> [WHAT NEEDS TO BE DONE]:
The output is a word-for-word repeat of the listing below, free of images.

> [RECORDS TO PROCESS]:
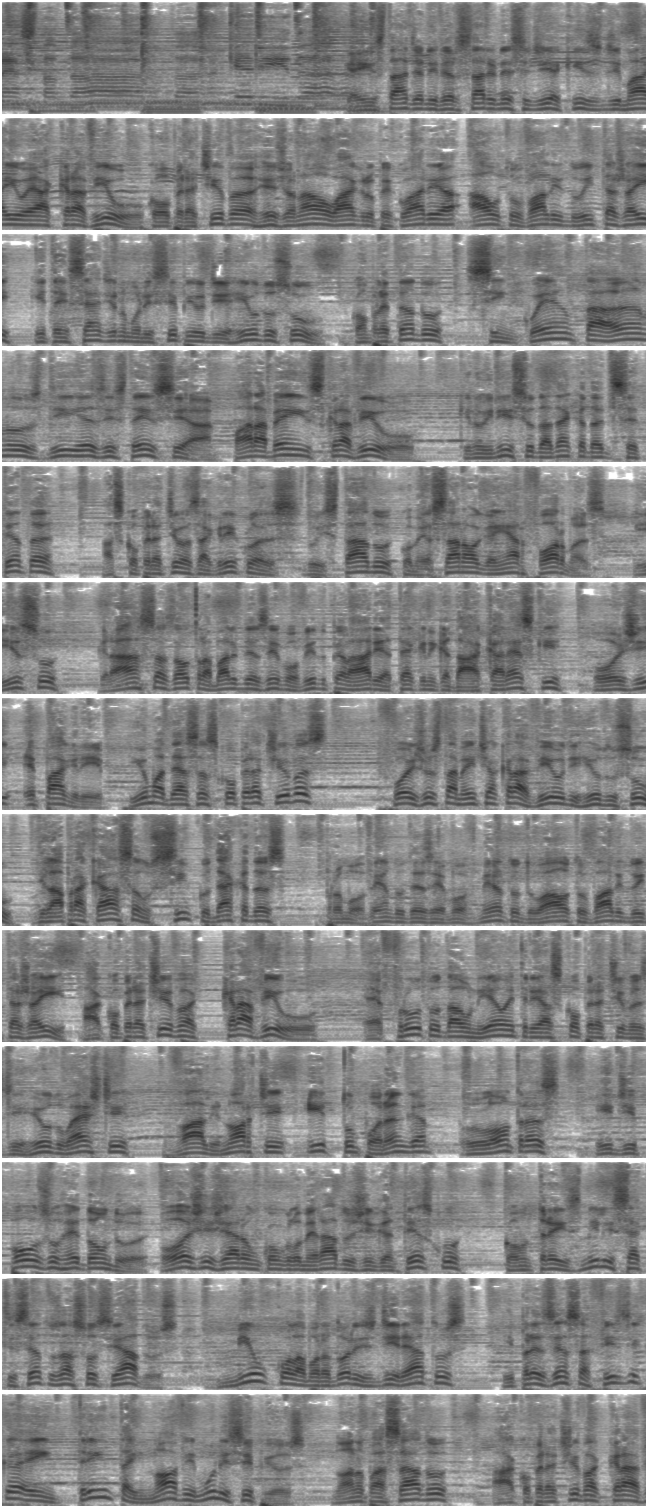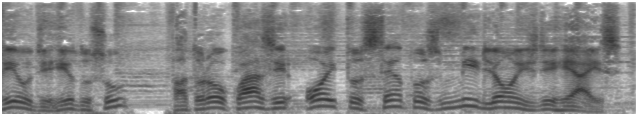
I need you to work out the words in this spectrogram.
nesta data querida. Quem está de aniversário nesse dia 15 de maio é a Cravil, Cooperativa Regional Agropecuária Alto Vale do Itajaí, que tem sede no município de Rio do Sul, completando 50 anos de existência. Parabéns, Cravil, que no início da década de 70 as cooperativas agrícolas do estado começaram a ganhar formas, e isso graças ao trabalho desenvolvido pela área técnica da Acaresc, hoje Epagri. E uma dessas cooperativas foi justamente a Cravil de Rio do Sul. De lá para cá são cinco décadas promovendo o desenvolvimento do Alto Vale do Itajaí. A cooperativa Cravil é fruto da união entre as cooperativas de Rio do Oeste, Vale Norte, Ituporanga, Lontras e de Pouso Redondo. Hoje gera um conglomerado gigantesco com 3.700 associados, mil colaboradores diretos e presença física em 39 municípios. No ano passado, a cooperativa Cravil de Rio do Sul faturou quase 800 milhões de reais.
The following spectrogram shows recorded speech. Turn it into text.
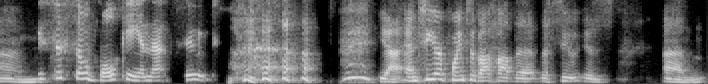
um He's just so bulky in that suit. yeah and to your point about how the the suit is um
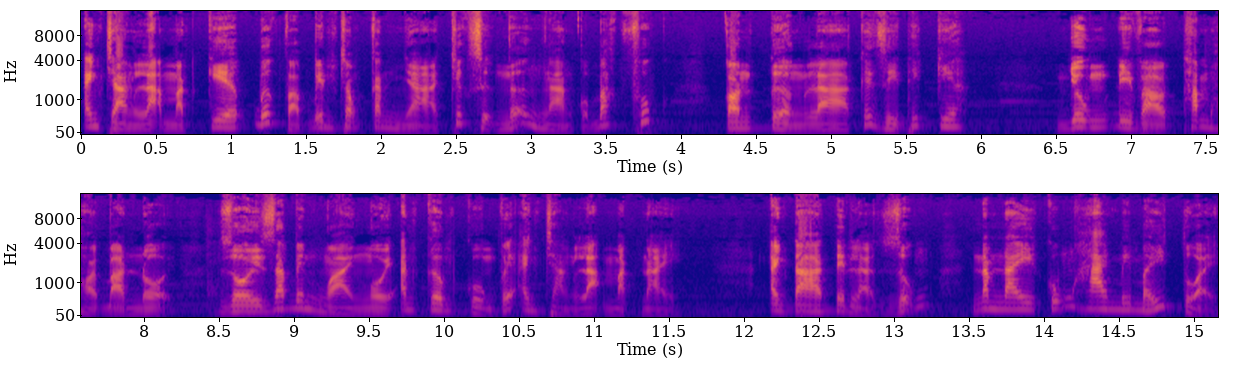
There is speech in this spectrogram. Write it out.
Anh chàng lạ mặt kia bước vào bên trong căn nhà trước sự ngỡ ngàng của bác Phúc, còn tưởng là cái gì thế kia. Nhung đi vào thăm hỏi bà nội, rồi ra bên ngoài ngồi ăn cơm cùng với anh chàng lạ mặt này. Anh ta tên là Dũng, năm nay cũng hai mươi mấy tuổi,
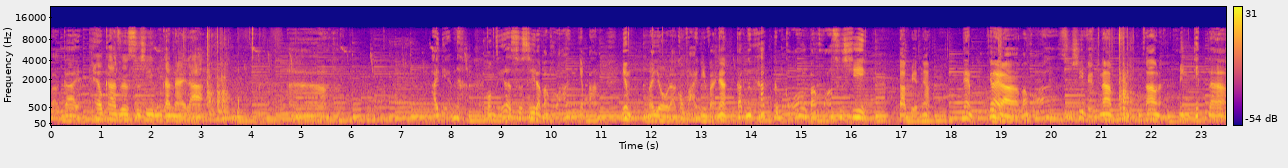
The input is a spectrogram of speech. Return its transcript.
và cay. Theo kazu sushi cũng căn này là à, hai điểm không chỉ là sushi là văn hóa Nhật Bản nhưng bây giờ là không phải như vậy nha. Các nước khác cũng có văn hóa sushi đặc biệt nha. Nè, cái này là văn hóa sushi Việt Nam. Không sao nè? Mình thích là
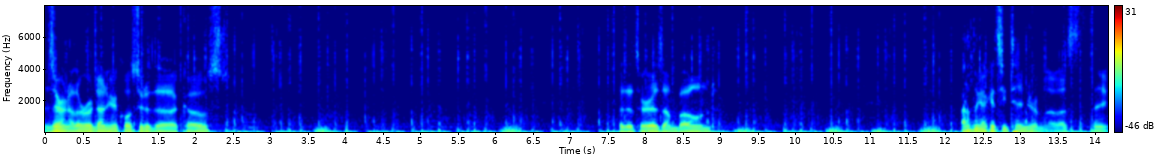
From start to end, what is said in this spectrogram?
Is there another road down here closer to the coast? Because if there is, I'm boned. I don't think I could see Tindrem though, that's the thing.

> [SOLUTION FOR THIS EXERCISE]:
I need you to work out the words in this spectrogram.
nesta data querida. Quem está de aniversário nesse dia 15 de maio é a Cravil, Cooperativa Regional Agropecuária Alto Vale do Itajaí, que tem sede no município de Rio do Sul, completando 50 anos de existência. Parabéns, Cravil, que no início da década de 70 as cooperativas agrícolas do estado começaram a ganhar formas, e isso graças ao trabalho desenvolvido pela área técnica da Acaresc, hoje Epagri. E uma dessas cooperativas foi justamente a Cravil de Rio do Sul. De lá para cá são cinco décadas promovendo o desenvolvimento do Alto Vale do Itajaí. A cooperativa Cravil é fruto da união entre as cooperativas de Rio do Oeste, Vale Norte, Ituporanga, Lontras e de Pouso Redondo. Hoje gera um conglomerado gigantesco com 3.700 associados, mil colaboradores diretos e presença física em 39 municípios. No ano passado, a cooperativa Cravil de Rio do Sul faturou quase 800 milhões de reais.
The following spectrogram shows recorded speech. Turn it into text.
um He's just so bulky in that suit. yeah and to your point about how the the suit is um
There is speech in this spectrogram. Write it out.
Anh chàng lạ mặt kia bước vào bên trong căn nhà trước sự ngỡ ngàng của bác Phúc, còn tưởng là cái gì thế kia. Nhung đi vào thăm hỏi bà nội, rồi ra bên ngoài ngồi ăn cơm cùng với anh chàng lạ mặt này. Anh ta tên là Dũng, năm nay cũng hai mươi mấy tuổi,
The input is a spectrogram of speech. Return its transcript.
và cay. Theo kazu sushi cũng căn này là à, hai điểm không chỉ là sushi là văn hóa Nhật Bản nhưng bây giờ là không phải như vậy nha. Các nước khác cũng có văn hóa sushi đặc biệt nha. Nè, cái này là văn hóa sushi Việt Nam. Không sao nè? Mình thích là
From start to end, what is said in this spectrogram?
Is there another road down here closer to the coast? Because if there is, I'm boned. I don't think I could see Tindrem though, that's the thing.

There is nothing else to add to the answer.